Ultimately, we are a tourism specialist and Mason’s Travel has always been at the center of our business strategy. Over the years, it evolved to Mason’s Air travel and we are also GSA for certain airlines. In the early days, there was a need to develop outbound travel services by assisting more with booking and flights. Mason Air Travel was basically an outbound travel agency for residents and businesses.
Later on, when we had foreign exchange constraints in the country in 2008, the government was looking to encourage more “Bureau de change” outlets to keep the banks more honest with exchange rates, and this is when we introduced Mason’s Exchange. We are not the only exchange company here but we have managed to create a more competitive environment and I think today the customer receives a much fairer deal on the buying and selling of currency. Other investments in hospitality include some hotel properties which are more long-term infrastructural investments.
Mason’s Travel recently participated in an STB’s workshop aimed at giving local groups the chance to develop and widen their proposals offered to Reunion island clients and vice-versa. Can you elaborate on this workshop and the opportunities you see in Reunion?
We do a lot of workshops. I think La Reunion is more regional, but it is typically what we do in our key markets. We do a lot of trading and exposure to the travel agents. In La Reunion, it was the same practice.
This was in partnership with our main tour operators there and the workshop was done in main cities with the travel agents. For example, in the morning STB would have done a destination presentation, we then would have gone into more detail in regards to the various islands. We would have explained how the island traveling experience works, for instance taking the ferry or taking the plane to achieve that island combination.
We also had some guests participating such as hotels and guest houses representatives showcasing some of their products. Additionally, we had vouchers and drew raffles prizes to Seychelles and created a nice atmosphere amongst the attendees by asking some Seychelles related questions. Our marketing team works with the STB in our main markets in these joint activities. Sometimes we do them ourselves with our partners to contribute further and help to create destination awareness.

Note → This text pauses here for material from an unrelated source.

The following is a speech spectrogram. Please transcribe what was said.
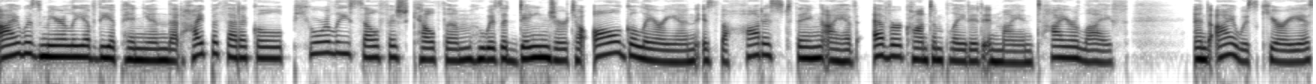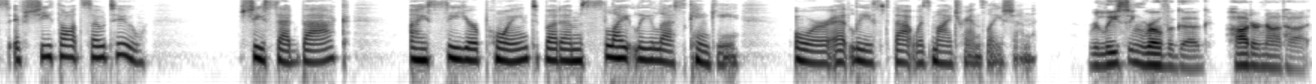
I was merely of the opinion that hypothetical, purely selfish Keltham who is a danger to all Golarion, is the hottest thing I have ever contemplated in my entire life, and I was curious if she thought so too. She said back, I see your point, but am slightly less kinky. Or at least that was my translation. Releasing Rovagug, hot or not hot.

On your website, you offer a Partner’s Hub. Could you explain what it consists in, and why you launched it?
The Partner’s Hub provides access to our contracted partners and all the necessary information, such as relevant news and guides to Seychelles. It is like a database with information on every category of hotels with descriptions of their respective locations. In general, it is a business to business client platform to help them become more educated and confident when they are in the process of selling the destination.
Mason’s Travel is intrinsically linked to what the Seychelles islands are, and what they have to offer. There is currently a national effort to work on that offer by diversifying the economy. As a Seychellois company with presence internationally, are you assisting in portraying Seychelles as more than a touristic destination?
Obviously, we are all proud Seychellois and we meet people that often ask about investment opportunities but ultimately our specialty is to brand Seychelles from a destination experience perspective.
You are one of the most important businessmen in Seychelles. Do you have a message for young Seychellois entrepreneurs, and for entrepreneurs in other emerging economies on how to be as successful as you?
For us, timing played a big part of it, but ultimately the success of Mason’s and of where we are today is about being passionate. You have to really believe in what you are doing and be passionate about it. Your luck will come but you make that luck by grasping those opportunities when they arise and that is what we are all about.